I really do wonder how he does it, sometimes. Fighting the good fight, often the losing fight, is exhausting as hell. Yet if this guy has any cracks, he doesn't show them. I understand he wants to be in the Senate for that fight, which is why he keeps saying he won't run for President. But damnit, man...

Anonymous said...

I am not a liberal but I do agree with Senator Feingold on this, and I agreed with him on the Patriot Act.

Emily said...

DC - I hear you. Much as I would love to see Feingold run for prez, he seems more free to take the stands that he does as a Senator. As they say, the only people you'd really want to be president are the very ones least likely to want to run.

FP - I'm glad to hear this. I always thought issues like the Patriot Act, and now the FISA revisions, should transcend party lines, and it's refreshing to hear that they do.

Skip said...

I think you meant "pwns". ;)

Anonymous said...

Kohl needs to be replaced. When are we going to get somebody to run against him? He has been on the wrong side of the aisle on many key votes. His pragmatic responses (silence) to the Bush administrations crimes makes him as guilty as the republicans.
Out with all of the crooks!

Emily said...

Palmer - forgive me, for I am a n3wb.

Anon & Ellie - I couldn't agree more. While I have no overtly hostile feelings toward Kohl, the man doesn't really seem to do much of anything. When he does, it's to vote nay on stuff like this, so I say oust the bum!

Problem is, he's got enough money and influence to make any bid against him a tough one. Plus there's that whole professional sports team ownership to use as leverage. Clearly, we need to convince someone good to buy, say, the Mallards, and then run against him.

illusory tenant said...

Politics it is.

Methinks that Obama needs Electoral College votes from several key States more than he needs approving commentary from the Daily Kos.

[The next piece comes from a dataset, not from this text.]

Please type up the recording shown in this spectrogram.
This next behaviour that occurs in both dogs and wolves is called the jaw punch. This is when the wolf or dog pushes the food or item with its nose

My advice is to avert your eyes away from the Obama campaign for a few months.

The Lost Albatross